Nov. 15, 2019
Hands-free radios used in pilot testing on jobsites.

Frank Rittel knew there had to be a safer, more effective way for El Paso Water employees to communicate at work sites other than using hand signals and shouting. The solution came to the utility Heavy Equipment Trainer Supervisor when he watched an episode of the television show “Gold Rush.”

“The operators were using heavy equipment to search for gold, and they used hands-free radio headsets to communicate,” Rittel said. “I saw how effective they were and thought we could use them here at EPWater.”

Division Manager Martin Noriega gave Rittel the green light to explore bringing the technology to EPWater. So Rittel researched various models and called several mining companies who were using the hardhats equipped with noise-cancelling radio headsets. With that information, he purchased one headset to pilot test. Employees have been using the headset during training on the loader, bulldozer and excavator.

“We had five employees who completed the training and tested for a job on the bulldozer,” Rittel said. “All five did better than the outside candidates who didn’t complete the training.”

The next step in the pilot-testing process is to try the headsets out in the field.

“We want a foreman or an experienced crew member to use the headsets to communicate with the operator,” Rittel said. “So when they’re digging around structures, pipelines and overhead power lines, they can communicate to get the work done safely.”

Albert Gonzalez is a heavy equipment operator who helped Rittel test the headsets. He says they are very effective in improving communication around possible blind spots.

“As spotters, we are an extra set of eyes down on the ground,” Gonzalez said. “We can very clearly give the operator instructions. We do it in real time without having to start and stop.
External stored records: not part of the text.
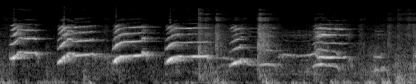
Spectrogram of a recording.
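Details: Adult male Brittany spaniel, excited while greeting each of his puppies by bumping noses; a run of high, whiny whimpers rising at the end, about seven in four seconds, with snuffling and rustling between them.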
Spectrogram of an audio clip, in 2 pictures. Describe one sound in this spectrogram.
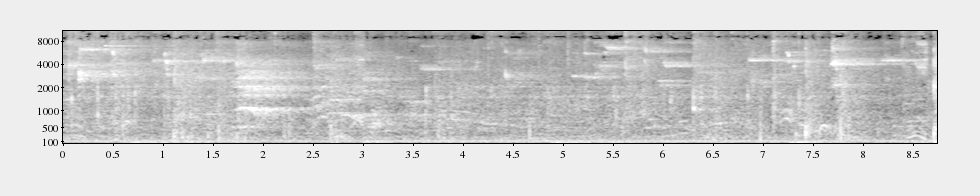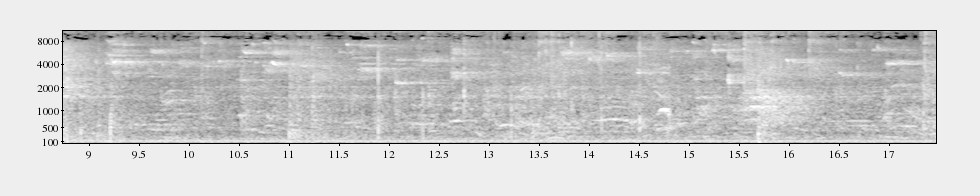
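A table tennis ball clicks back and forth on paddles and a table.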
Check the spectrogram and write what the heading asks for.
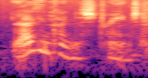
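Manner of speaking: whispered with a small laugh. Acted. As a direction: hush it, amused. Suspicious aside between the toys.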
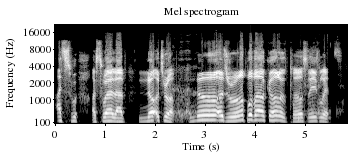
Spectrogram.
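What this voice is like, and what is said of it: Vague put-on Leeds-style accent. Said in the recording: “I'm not sure he's from Leeds ... I don't even know what accent I was going for ... I have no idea what the accent was either”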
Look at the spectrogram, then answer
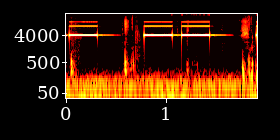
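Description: Short, shrill electronic chirps from a smoke detector in The Stanley Parable repeat several times in quick succession, mixed with soft knocks and a low room hum.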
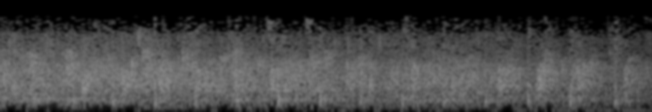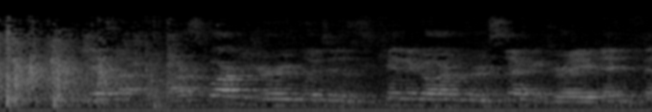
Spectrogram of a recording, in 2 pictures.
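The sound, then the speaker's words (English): A church audience breaks into loud, sustained applause for the children and leaders in Awana t-shirts who took part in the Awana Games. The applause tapers off after about six seconds, giving way to a voice speaking over the last few scattered claps. “Let's give them a round of applause for being involved there.”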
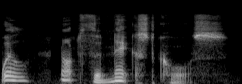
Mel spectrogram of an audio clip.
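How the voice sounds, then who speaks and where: A man voicing a solemn, dreamy old knight who rambles about his inventions, in a husky voice. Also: moderate pace, exaggerated voice. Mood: musing. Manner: rambling, thoughtful, lively pitch swings.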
I can see using these at big main breaks and big excavations where there’s a lot of distance between the foreman and the operator.”

Once field testing is complete, EPWater will order 16 headsets for use throughout the utility.